[Dataset excerpts]
=== Begin Enclosure ===

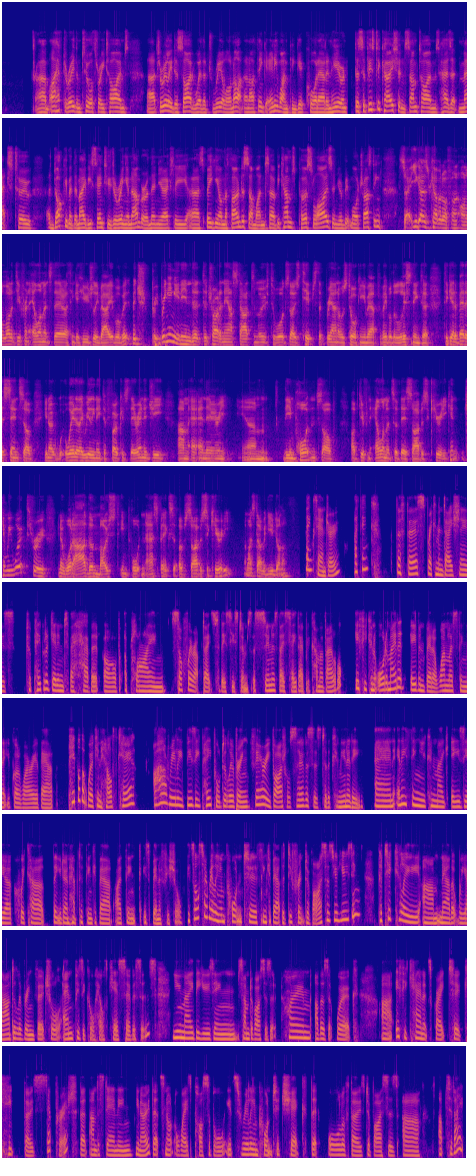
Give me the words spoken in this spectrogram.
um, I have to read them two or three times uh, to really decide whether it's real or not. And I think anyone can get caught out in here. And the sophistication sometimes has it matched to a document that may be sent to you to ring a number, and then you're actually uh, speaking on the phone to someone. So it becomes personalised, and you're a bit more trusting. So you guys have covered off on, on a lot of different elements there. I think are hugely valuable, but but bringing it in to, to try to now start to move towards those tips that Brianna was talking about for people that are listening to to get a better sense of you know where do they really need to focus their energy um, and their um, the importance of of different elements of their cybersecurity. Can can we work through, you know, what are the most important aspects of cybersecurity? I might start with you, Donna. Thanks, Andrew. I think the first recommendation is for people to get into the habit of applying software updates to their systems as soon as they see they become available. If you can automate it, even better. One less thing that you've got to worry about. People that work in healthcare are really busy people delivering very vital services to the community. And anything you can make easier, quicker, that you don't have to think about, I think is beneficial. It's also really important to think about the different devices you're using, particularly um, now that we are delivering virtual and physical healthcare services. You may be using some devices at home, others at work. Uh, if you can, it's great to keep those separate, but understanding, you know, that's not always possible. It's really important to check that all of those devices are up to date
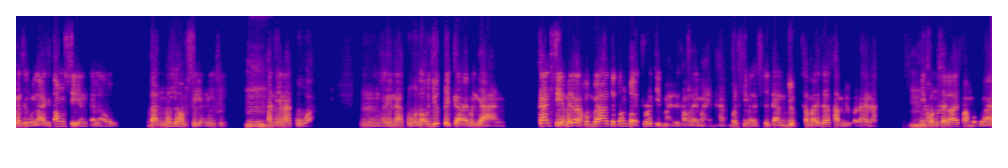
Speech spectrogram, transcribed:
มันถึงเวลาที่ต้องเสี่ยงแต่เรา ดันไม่ยอมเสี่ยงนี่สิอืมอันนี้น่ากลัว อืม อันนี้น่ากลัวเรายึดติดกับอะไรบางอย่าง การเสี่ยงไม่ได้หมายความว่าจะต้องเปิดธุรกิจใหม่หรือทำอะไรใหม่นะครับบางทีมันอาจจะคือการหยุดทำอะไรที่เราทำอยู่ก็ได้นะอื มมีคนเคยเล่าให้ฟังบอกว่า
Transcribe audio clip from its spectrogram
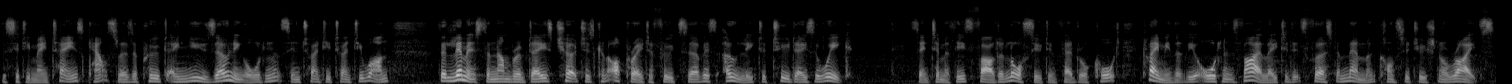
The city maintains councillors approved a new zoning ordinance in 2021 that limits the number of days churches can operate a food service only to two days a week. St Timothy's filed a lawsuit in federal court claiming that the ordinance violated its First Amendment constitutional rights.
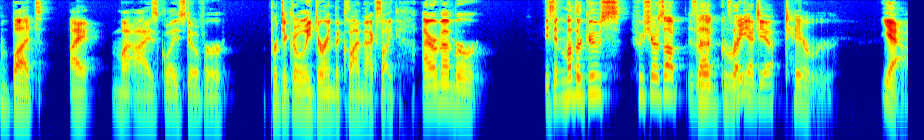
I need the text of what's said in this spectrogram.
but I my eyes glazed over, particularly during the climax. Like I remember is it Mother Goose who shows up? Is the that, is that great the idea? terror. Yeah,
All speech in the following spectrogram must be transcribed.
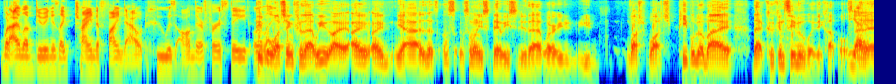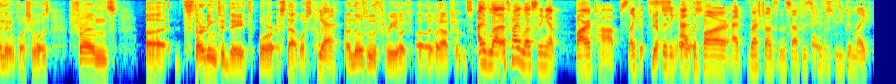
what I love doing is like trying to find out who is on their first date or people like, watching for that. We, I, I, I yeah. That's someone used to do. We used to do that where you, you watch watch people go by that could conceivably be couples. Yes. And, and the question was friends, uh, starting to date or established couple. Yeah. And those were the three like uh, like, like options. I love. That's why I love sitting at bar tops, like Yes, sitting at the bar at restaurants and stuff, is because you can like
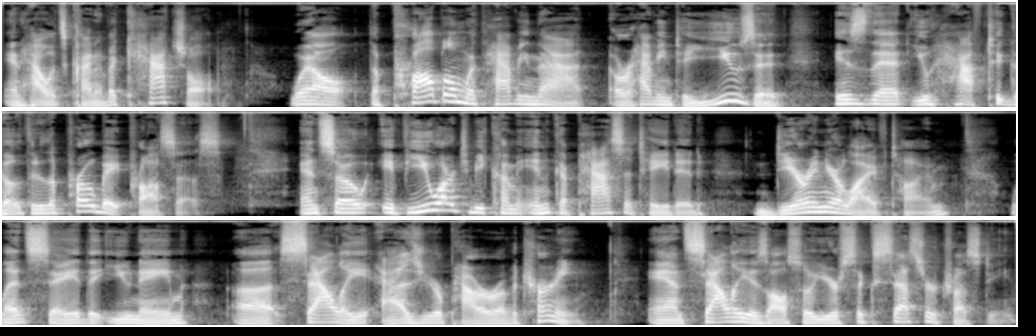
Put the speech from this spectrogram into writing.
and how it's kind of a catch all. Well, the problem with having that or having to use it is that you have to go through the probate process. And so if you are to become incapacitated during your lifetime, let's say that you name uh, Sally as your power of attorney. And Sally is also your successor trustee.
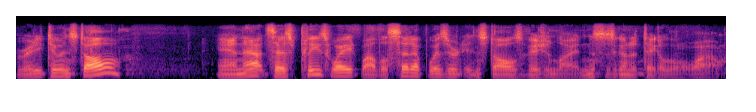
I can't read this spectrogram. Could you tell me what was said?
Ready to install. And now it says, please wait while the setup wizard installs Vision Line. This is going to take a little while.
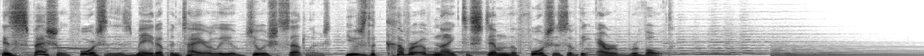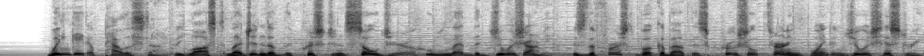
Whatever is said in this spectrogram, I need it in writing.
His special forces, made up entirely of Jewish settlers, use the cover of night to stem the forces of the Arab revolt. Wingate of Palestine, the lost legend of the Christian soldier who led the Jewish army, is the first book about this crucial turning point in Jewish history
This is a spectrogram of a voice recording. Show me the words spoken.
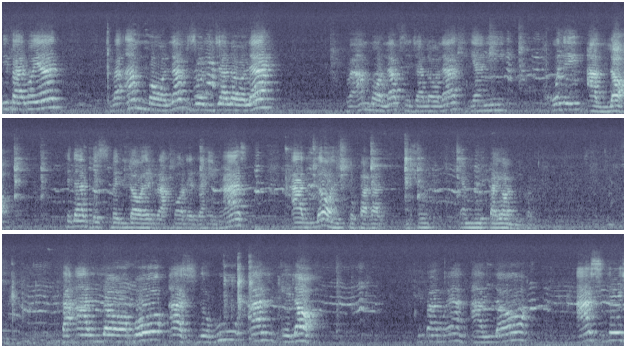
میفرماید و اما لفظ الجلاله و اما لفظ جلالت یعنی خود این الله که در بسم الله الرحمن الرحیم هست. اللهش تو فقط ایشون امروز بیان می‌کنه. فالله اصله الاله میفرمایند الله اصلش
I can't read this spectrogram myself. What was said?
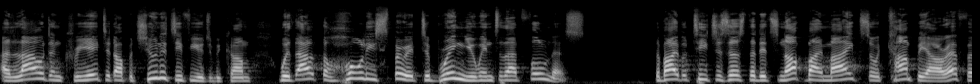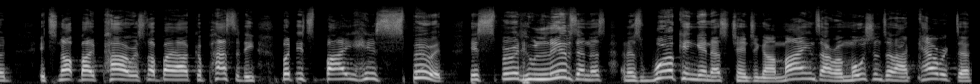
allowed and created opportunity for you to become without the Holy Spirit to bring you into that fullness? The Bible teaches us that it's not by might, so it can't be our effort. It's not by power, it's not by our capacity, but it's by His Spirit. His Spirit who lives in us and is working in us, changing our minds, our emotions, and our character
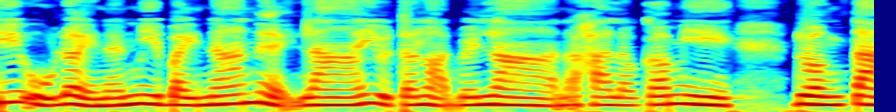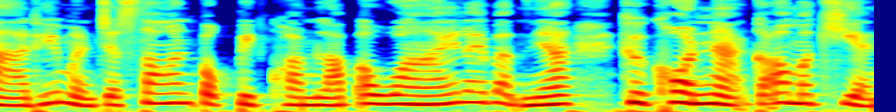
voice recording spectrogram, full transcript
ที่อูเลยนั้นมีใบหน้าเหนื่อยล้าอยู่ตลอดเวลานะคะ แล้วก็มีดวงตาที่เหมือนจะซ่อนปกปิดความลับเอาไว้อะไรแบบเนี้ยคือคนน่ะก็เอามาเขียน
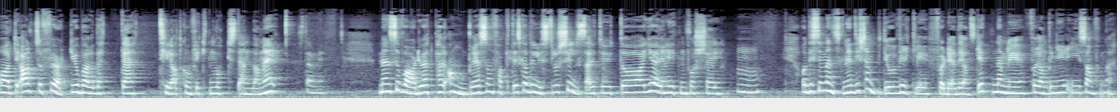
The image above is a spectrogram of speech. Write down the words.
Og alt i alt så førte jo bare dette til at konflikten vokste enda mer. Stemmer. Men så var det jo et par andre som faktisk hadde lyst til å skille seg litt ut og gjøre en liten forskjell. Mm. Og disse menneskene de kjempet jo virkelig for det de ønsket, nemlig forandringer i samfunnet.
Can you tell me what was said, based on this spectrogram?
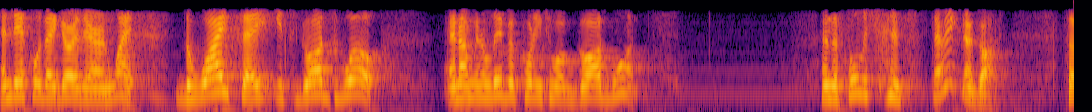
And therefore they go their own way. The wise say, It's God's world, and I'm going to live according to what God wants. And the foolish says, There ain't no God. So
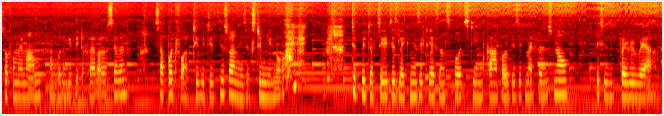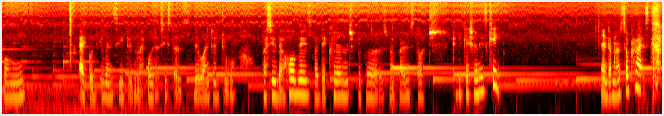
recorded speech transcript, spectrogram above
So for my mom, I'm gonna give it a five out of seven. Support for activities. This one is extremely no. Took me to activities like music lessons, sports, team camp, or visit my friends. No, this is very rare for me. I could even see it with my older sisters. They wanted to pursue their hobbies, but they couldn't because my parents thought education is key. And I'm not surprised.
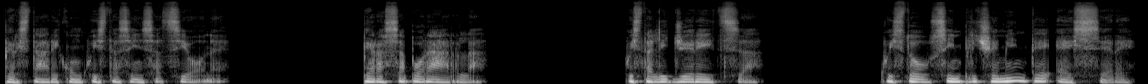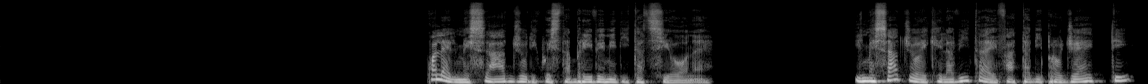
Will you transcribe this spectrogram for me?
per stare con questa sensazione, per assaporarla, questa leggerezza, questo semplicemente essere. Qual è il messaggio di questa breve meditazione? Il messaggio è che la vita è fatta di progetti,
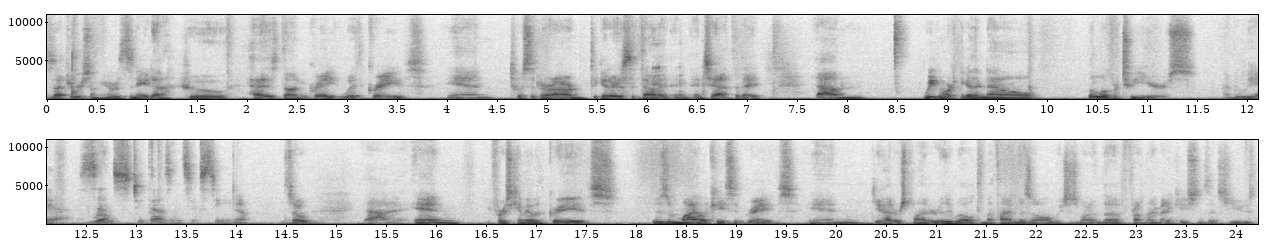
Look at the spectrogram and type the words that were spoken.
This is Dr. Ruscio. I'm here with Zenaida, who has done great with Graves and twisted her arm to get her to sit down and, and, chat today. Um, we've been working together now a little over two years, I believe. Yeah, since 2016. Yeah. So, Mhm. uh, and you first came in with Graves. It was a mild case of Graves, and you had responded really well to methimazole, which is one of the frontline medications that's used.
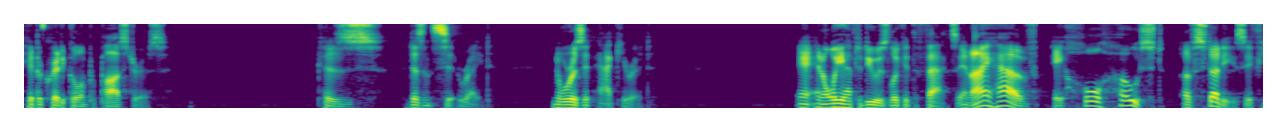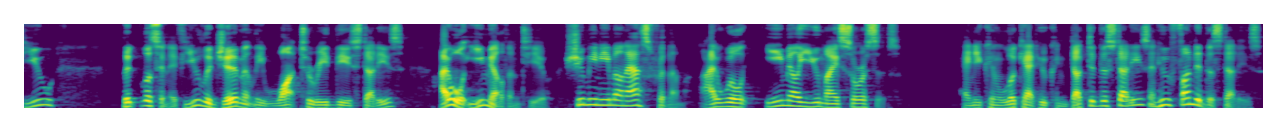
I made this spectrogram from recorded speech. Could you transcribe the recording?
hypocritical and preposterous because it doesn't sit right, nor is it accurate. And, and all you have to do is look at the facts. And I have a whole host of studies. If you listen, if you legitimately want to read these studies, I will email them to you. Shoot me an email and ask for them. I will email you my sources. And you can look at who conducted the studies and who funded the studies,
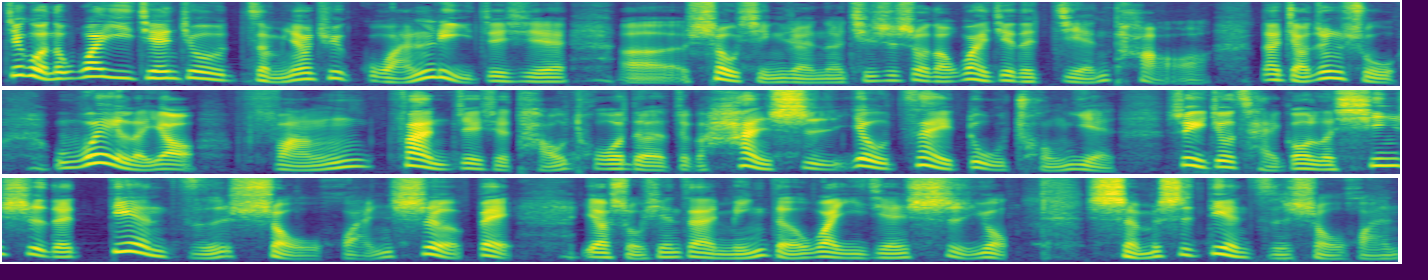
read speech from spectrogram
结果呢，外役监就怎么样去管理这些呃受刑人呢？其实受到外界的检讨啊。那矫正署为了要防范这些逃脱的这个憾事又再度重演，所以就采购了新式的电子手环设备，要首先在明德外衣间试用。什么是电子手环？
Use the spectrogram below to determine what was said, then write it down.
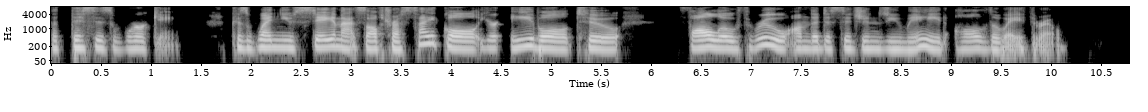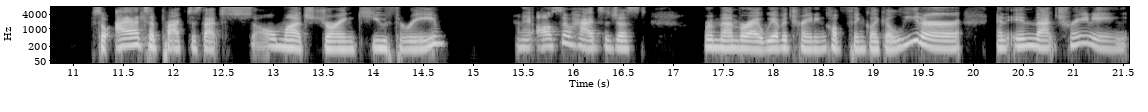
that this is working. Because when you stay in that self trust cycle, you're able to follow through on the decisions you made all the way through. So I had to practice that so much during Q3 and I also had to just remember I we have a training called Think Like a Leader. And in that training,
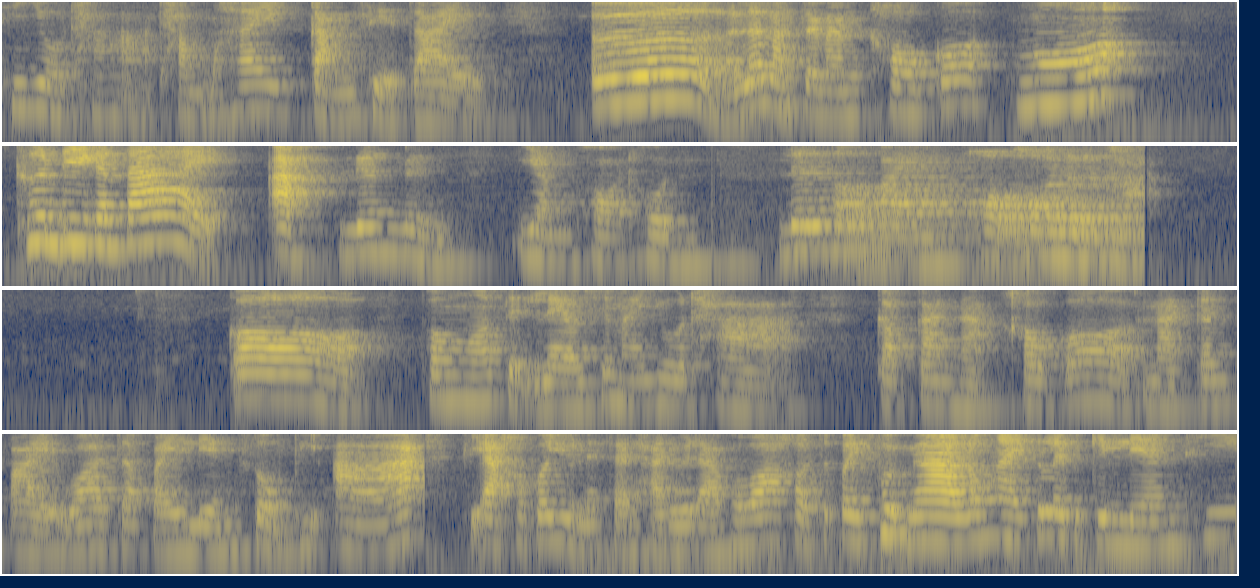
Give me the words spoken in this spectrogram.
ที่โยธาทำให้กันเสียใจ เออ แล้วหลังจากนั้นเขาก็ง้อคืนดีกันได้อะเรื่องหนึ่งยังพอทน เรื่องต่อไปพอพอเลยค่ะ ก็พอง้อเสร็จแล้วใช่ไหมโยธา กับกันอะเขาก็นัดกันไปว่าจะไปเลี้ยงส่งพี่อาร์ตพี่อาร์ตเขาก็อยู่ในสายทานเวลา เพราะว่าเขาจะไปฝึกงานแล้วไงก็เลยไปกินเลี้ยงที่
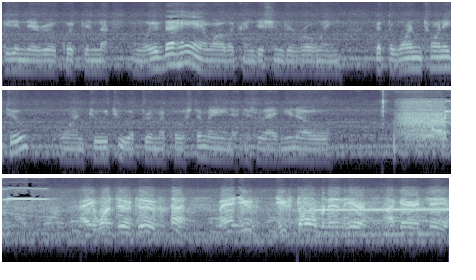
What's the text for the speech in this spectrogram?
get in there real quick and, uh, and wave the hand while the conditions are rolling. Got the 122, 122 up here in the coast of Maine. Just letting you know. Hey, 122. Man, you you storming in here. I guarantee you.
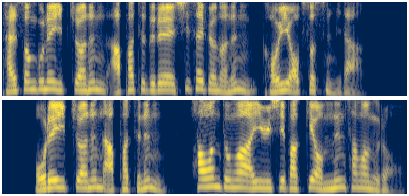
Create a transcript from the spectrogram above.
달성군에 입주하는 아파트들의 시세 변화는 거의 없었습니다. 올해 입주하는 아파트는 화원동화 아이유시 밖에 없는 상황으로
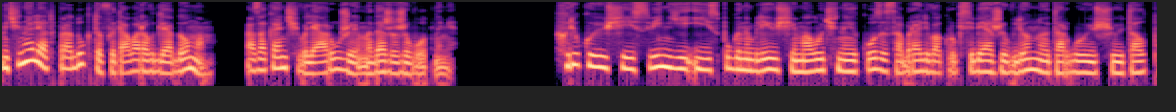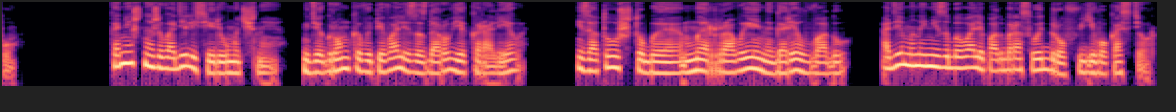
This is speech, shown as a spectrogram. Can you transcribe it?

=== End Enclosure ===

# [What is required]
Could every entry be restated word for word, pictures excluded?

# [The completed task]
Give me the words spoken in this spectrogram.
um, I have to read them two or three times uh, to really decide whether it's real or not. And I think anyone can get caught out in here. And the sophistication sometimes has it matched to a document that may be sent to you to ring a number, and then you're actually uh, speaking on the phone to someone. So it becomes personalised, and you're a bit more trusting. So you guys have covered off on, on a lot of different elements there. I think are hugely valuable, but but bringing it in to, to try to now start to move towards those tips that Brianna was talking about for people that are listening to to get a better sense of you know where do they really need to focus their energy um, and their um, the importance of of different elements of their cybersecurity. Can can we work through, you know, what are the most important aspects of cybersecurity? I might start with you, Donna. Thanks, Andrew. I think the first recommendation is for people to get into the habit of applying software updates to their systems as soon as they see they become available. If you can automate it, even better. One less thing that you've got to worry about. People that work in healthcare are really busy people delivering very vital services to the community. And anything you can make easier, quicker, that you don't have to think about, I think is beneficial. It's also really important to think about the different devices you're using, particularly um, now that we are delivering virtual and physical healthcare services. You may be using some devices at home, others at work. Uh, if you can, it's great to keep those separate, but understanding, you know, that's not always possible. It's really important to check that all of those devices are up to date
Speech spectrogram, transcribed:
มันถึงเวลาที่ต้องเสี่ยงแต่เรา ดันไม่ยอมเสี่ยงนี่สิอืมอันนี้น่ากลัว อืม อันนี้น่ากลัวเรายึดติดกับอะไรบางอย่าง การเสี่ยงไม่ได้หมายความว่าจะต้องเปิดธุรกิจใหม่หรือทำอะไรใหม่นะครับบางทีมันอาจจะคือการหยุดทำอะไรที่เราทำอยู่ก็ได้นะอื มมีคนเคยเล่าให้ฟังบอกว่า
Transcribe audio clip from its spectrogram
The city maintains councillors approved a new zoning ordinance in 2021 that limits the number of days churches can operate a food service only to two days a week. St Timothy's filed a lawsuit in federal court claiming that the ordinance violated its First Amendment constitutional rights.
I need the text of what's said in this spectrogram.
but I my eyes glazed over, particularly during the climax. Like I remember is it Mother Goose who shows up? Is the that, is that great the idea? terror. Yeah,
All speech in the following spectrogram must be transcribed.
what I love doing is like trying to find out who is on their first date or people like, watching for that. We, I, I, I yeah. That's someone used to do. We used to do that where you, you watch watch people go by that could conceivably be couples. Yes. And, and the question was friends, uh, starting to date or established couple. Yeah. And those were the three like uh, like, like options. I love. That's why I love sitting at bar tops, like Yes, sitting at the bar at restaurants and stuff, is because you can like
Put the speech from this spectrogram into writing.
and how it's kind of a catch all. Well, the problem with having that or having to use it is that you have to go through the probate process. And so if you are to become incapacitated during your lifetime, let's say that you name uh, Sally as your power of attorney. And Sally is also your successor trustee.
I can't read this spectrogram. Could you tell me what was said?
Ready to install. And now it says, please wait while the setup wizard installs Vision Line. This is going to take a little while.
Whatever is said in this spectrogram, I need it in writing.
His special forces, made up entirely of Jewish settlers, use the cover of night to stem the forces of the Arab revolt. Wingate of Palestine, the lost legend of the Christian soldier who led the Jewish army, is the first book about this crucial turning point in Jewish history
This is a spectrogram of a voice recording. Show me the words spoken.
میفرماید و اما لفظ الجلاله و اما لفظ جلالت یعنی خود این الله که در بسم الله الرحمن الرحیم هست. اللهش تو فقط ایشون امروز بیان می‌کنه. فالله اصله الاله میفرمایند الله اصلش
I can't read this spectrogram myself. What was said?
allowed and created opportunity for you to become without the Holy Spirit to bring you into that fullness? The Bible teaches us that it's not by might, so it can't be our effort. It's not by power, it's not by our capacity, but it's by His Spirit. His Spirit who lives in us and is working in us, changing our minds, our emotions, and our character
voice recording spectrogram, full transcript
ที่อูเลยนั้นมีใบหน้าเหนื่อยล้าอยู่ตลอดเวลานะคะ แล้วก็มีดวงตาที่เหมือนจะซ่อนปกปิดความลับเอาไว้อะไรแบบเนี้ยคือคนน่ะก็เอามาเขียน
The image above is a spectrogram of speech. Write down the words.
Og alt i alt så førte jo bare dette til at konflikten vokste enda mer. Stemmer. Men så var det jo et par andre som faktisk hadde lyst til å skille seg litt ut og gjøre en liten forskjell. Mm. Og disse menneskene de kjempet jo virkelig for det de ønsket, nemlig forandringer i samfunnet.
Can you tell me what was said, based on this spectrogram?
And therefore they go their own way. The wise say, It's God's world, and I'm going to live according to what God wants. And the foolish says, There ain't no God. So
recorded speech transcript, spectrogram above
So for my mom, I'm gonna give it a five out of seven. Support for activities. This one is extremely no. Took me to activities like music lessons, sports, team camp, or visit my friends. No, this is very rare for me. I could even see it with my older sisters. They wanted to pursue their hobbies, but they couldn't because my parents thought education is key. And I'm not surprised.
Will you transcribe this spectrogram for me?
per stare con questa sensazione, per assaporarla, questa leggerezza, questo semplicemente essere. Qual è il messaggio di questa breve meditazione? Il messaggio è che la vita è fatta di progetti,
Look at the spectrogram and type the words that were spoken.
This is Dr. Ruscio. I'm here with Zenaida, who has done great with Graves and twisted her arm to get her to sit down and, and, chat today. Um, we've been working together now a little over two years, I believe. Yeah, since 2016. Yeah. So, Mhm. uh, and you first came in with Graves. It was a mild case of Graves, and you had responded really well to methimazole, which is one of the frontline medications that's used.
I made this spectrogram from recorded speech. Could you transcribe the recording?
hypocritical and preposterous because it doesn't sit right, nor is it accurate. And, and all you have to do is look at the facts. And I have a whole host of studies. If you listen, if you legitimately want to read these studies, I will email them to you. Shoot me an email and ask for them. I will email you my sources. And you can look at who conducted the studies and who funded the studies,
read speech from spectrogram
结果呢，外役监就怎么样去管理这些呃受刑人呢？其实受到外界的检讨啊。那矫正署为了要防范这些逃脱的这个憾事又再度重演，所以就采购了新式的电子手环设备，要首先在明德外衣间试用。什么是电子手环？
Use the spectrogram below to determine what was said, then write it down.
that this is working. Because when you stay in that self trust cycle, you're able to follow through on the decisions you made all the way through. So I had to practice that so much during Q3 and I also had to just remember I we have a training called Think Like a Leader. And in that training,
Give me the words spoken in this spectrogram.
ที่โยธาทำให้กันเสียใจ เออ แล้วหลังจากนั้นเขาก็ง้อคืนดีกันได้อะเรื่องหนึ่งยังพอทน เรื่องต่อไปพอพอเลยค่ะ ก็พอง้อเสร็จแล้วใช่ไหมโยธา กับกันอะเขาก็นัดกันไปว่าจะไปเลี้ยงส่งพี่อาร์ตพี่อาร์ตเขาก็อยู่ในสายทานเวลา เพราะว่าเขาจะไปฝึกงานแล้วไงก็เลยไปกินเลี้ยงที่
What's the text for the speech in this spectrogram?
get in there real quick and, uh, and wave the hand while the conditions are rolling. Got the 122, 122 up here in the coast of Maine. Just letting you know. Hey, 122. Man, you you storming in here. I guarantee you.
Create a transcript from the spectrogram above.
달성군에 입주하는 아파트들의 시세 변화는 거의 없었습니다. 올해 입주하는 아파트는 화원동화 아이유시 밖에 없는 상황으로
This is speech, shown as a spectrogram. Can you transcribe it?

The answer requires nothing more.